Antitrust law represents the principal legal tool that the United States employs to police private markets, yet it often relegates quality and nonprice considerations to a secondary position. While antitrust law espouses the belief that vigorous competition will enhance quality as well as price, little evidence exists of the practical ability of courts to deliver on that promise. In this Article, Professors Hammer and Sage examine American health care as a vehicle for advancing understanding of the nexus among competition, quality, and antitrust law. The Article reports the results of a comprehensive empirical review of judicial opinions in health care antitrust litigation between 1985 and 1999, with specific attention to courts' handling of quality and other nonprice concerns. Professors Hammer and Sage conclude that, although antitrust law cannot be expected to serve as the sole oversight mechanism for industries as complex and quality dependent as health care, courts have been successful incorporating some nonprice factors into antitrust analysis.
Antitrust and Trade Regulation | Health Law and Policy | Law | Litigation
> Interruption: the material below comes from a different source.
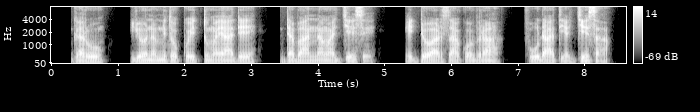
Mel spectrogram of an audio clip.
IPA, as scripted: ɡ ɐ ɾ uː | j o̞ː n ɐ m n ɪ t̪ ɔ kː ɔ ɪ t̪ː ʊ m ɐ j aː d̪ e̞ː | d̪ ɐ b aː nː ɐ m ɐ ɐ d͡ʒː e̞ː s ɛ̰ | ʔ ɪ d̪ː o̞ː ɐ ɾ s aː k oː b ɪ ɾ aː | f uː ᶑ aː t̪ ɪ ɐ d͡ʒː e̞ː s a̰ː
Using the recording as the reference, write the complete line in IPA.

Peter J. Hammer & William M. Sage, Antitrust, Health Care Quality, and the Courts, 102 Colum. L. Rev. 545 (2002).